I have studied 6 martial arts styles. Of those, I have formal class instruction on three of them, Tae Kwon Do, Aiki-jujutsu, Kenpo Karate. (It started with Kenpo in 1977.) I have received informal training from a friend who was a SEAL.

I have received formal and informal training in firearms, mostly revolver and shotgun and basic competence in long gun or rifle. I once had a special permit to carry a gun and my last re-qualification at the range at 50' was 145 points out of 150, shooting 30 rounds. 2 in the head, 3 in the heart. That earned me a master marksman pin on handgun. The instructor used his sight glass to follow the dirt puffs behind the target because I was going through the same holes. Smith and Wesson .357 Magnum, Model 19 k-frame with ivory overgrips and shooting 125 grain .38 ammo. It weighed a little over 3 pounds, which actually helps dampen the re-coil.

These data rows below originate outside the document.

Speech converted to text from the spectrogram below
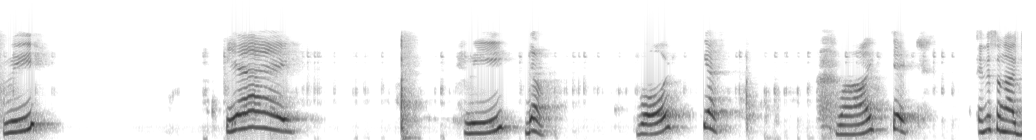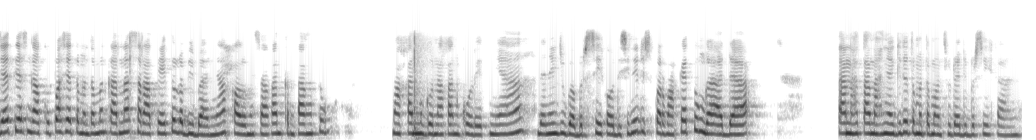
three. Yay! Three, no. Four, yes. Five, six. Ini sengaja Tias nggak kupas ya teman-teman karena seratnya itu lebih banyak kalau misalkan kentang tuh makan menggunakan kulitnya dan ini juga bersih. Kalau di sini di supermarket tuh nggak ada tanah-tanahnya gitu teman-teman sudah dibersihkan.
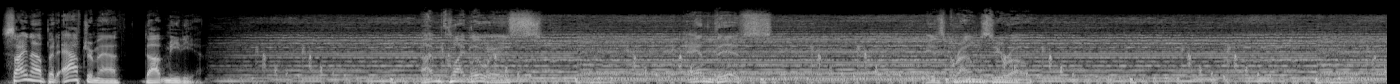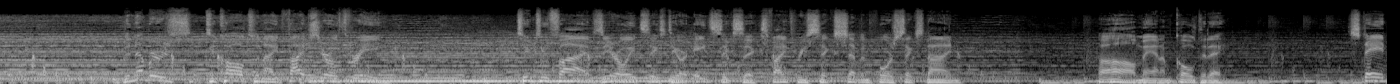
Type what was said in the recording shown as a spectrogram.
sign up at aftermath.media. I'm Clyde Lewis, and this is Ground Zero. The numbers to call tonight 503 225 0860 or 866 536 7469. Oh man, I'm cold today. Stayed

I have been a bodyguard and bouncer, armed and unarmed. I once was bodyguard to Natalie Cole for a show in Dallas. Bodyguard to the son of the Shah of Iran. (He had business in Dallas. Sometimes the best deterrent is a guard like me, 6' 6", armed to the teeth with weaponry including hands and feet.)

Point of all this is to show that having these other interests and abilities does not make me less of a singer. Nor would have concentrating only on singing and nothing else in life necessarily make me a better singer.

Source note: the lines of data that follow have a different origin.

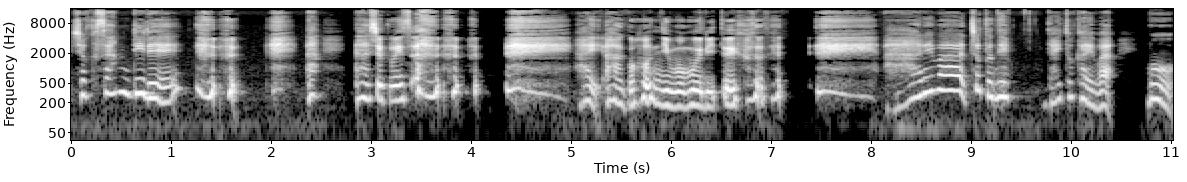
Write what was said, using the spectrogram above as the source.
食産リレー？あ、あ、職人さんはい。あ、ご本人も無理ということで。あれは、ちょっとね、大都会は、も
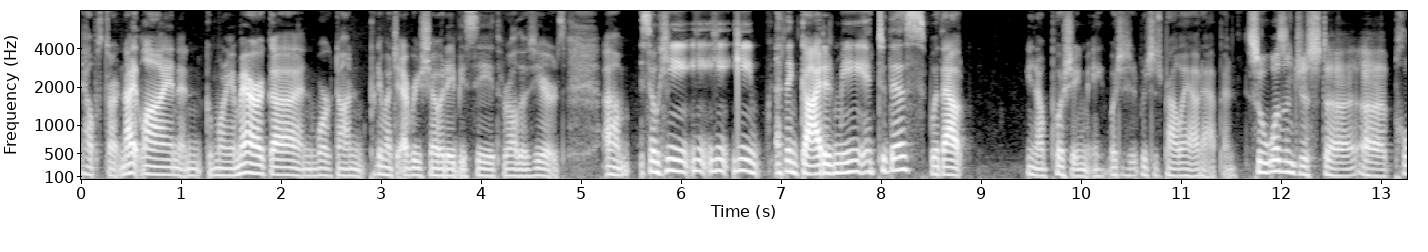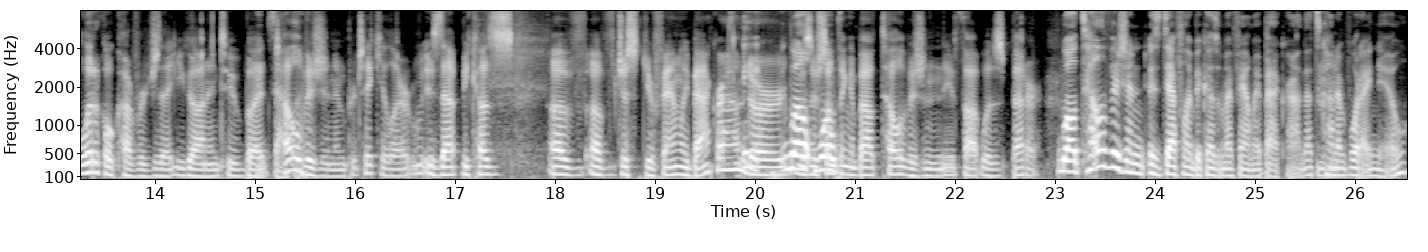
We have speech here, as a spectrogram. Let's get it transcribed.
helped start Nightline and Good Morning America, and worked on pretty much every show at ABC through all those years. Um, so he, he he he I think guided me into this without you know, pushing me, which is which is probably how it happened. So it wasn't just uh, uh, political coverage that you got into, but exactly. television in particular. Is that because of of just your family background, or well, was there well, something about television you thought was better? Well, television is definitely because of my family background. That's mm-hmm. kind of what I knew.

And so, for Robert, even if he did not spend the last 20 or 25 years singing for a famous band or two, or have loads of high-selling albums, or has had other careers does not prevent him from being the successful and effective teacher that he is now. This is thing is his skill set. The proof is in the pudding.

So, not only has he done well in providing the thing you needed, you have done well in choosing it and working with it and I can only see you being awesome and the only limits are those that you place upon yourself.

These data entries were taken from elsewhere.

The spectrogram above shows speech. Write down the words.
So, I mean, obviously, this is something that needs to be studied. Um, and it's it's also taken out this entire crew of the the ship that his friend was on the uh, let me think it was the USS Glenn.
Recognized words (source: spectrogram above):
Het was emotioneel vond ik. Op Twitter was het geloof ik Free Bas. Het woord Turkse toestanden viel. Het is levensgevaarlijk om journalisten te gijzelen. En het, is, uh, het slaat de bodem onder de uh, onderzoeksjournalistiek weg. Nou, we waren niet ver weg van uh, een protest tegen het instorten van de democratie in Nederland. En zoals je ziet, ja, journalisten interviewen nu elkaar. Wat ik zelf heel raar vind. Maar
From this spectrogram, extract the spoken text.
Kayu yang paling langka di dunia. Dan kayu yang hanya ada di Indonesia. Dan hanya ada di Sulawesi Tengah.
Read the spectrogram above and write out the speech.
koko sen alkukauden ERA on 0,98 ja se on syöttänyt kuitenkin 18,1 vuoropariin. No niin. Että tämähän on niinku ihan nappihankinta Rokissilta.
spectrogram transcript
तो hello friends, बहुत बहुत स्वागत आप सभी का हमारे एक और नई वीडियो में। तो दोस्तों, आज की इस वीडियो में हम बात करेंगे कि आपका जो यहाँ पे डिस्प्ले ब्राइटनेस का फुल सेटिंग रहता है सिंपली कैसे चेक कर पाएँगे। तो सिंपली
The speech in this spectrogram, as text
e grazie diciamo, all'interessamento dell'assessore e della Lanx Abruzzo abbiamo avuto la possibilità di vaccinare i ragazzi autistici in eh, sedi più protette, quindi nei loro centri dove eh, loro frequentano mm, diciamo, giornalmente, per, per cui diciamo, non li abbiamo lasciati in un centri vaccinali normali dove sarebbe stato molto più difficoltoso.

Yes, it helps and may be a superficial selling point, icing on the cake, as it were, that Robert sings well on everything he does and he could do that without being a teacher, although being a teacher causes the teacher to learn as much as does the student. And I know because I have also been a teacher, informally and formally, teaching electrical trade skills.

But Robert being an effective teacher is a separate skill set from being a singer. It is a different skill set than having all the content and materials he has, even though they are comprehensive, extensive, and helpful. It still comes down to the talent and skill of Robert, in written and spoken word, to communicate.

Again, brava to you, Beven, and bravo to Robert for the dedicated work you both do.

Share this post


Link to post
Share on other sites

Create an account or sign in to comment

You need to be a member in order to leave a comment

Create an account

Sign up for a new account in our community. It's easy!


Register a new account

Sign in

Already have an account? Sign in here.


Sign In Now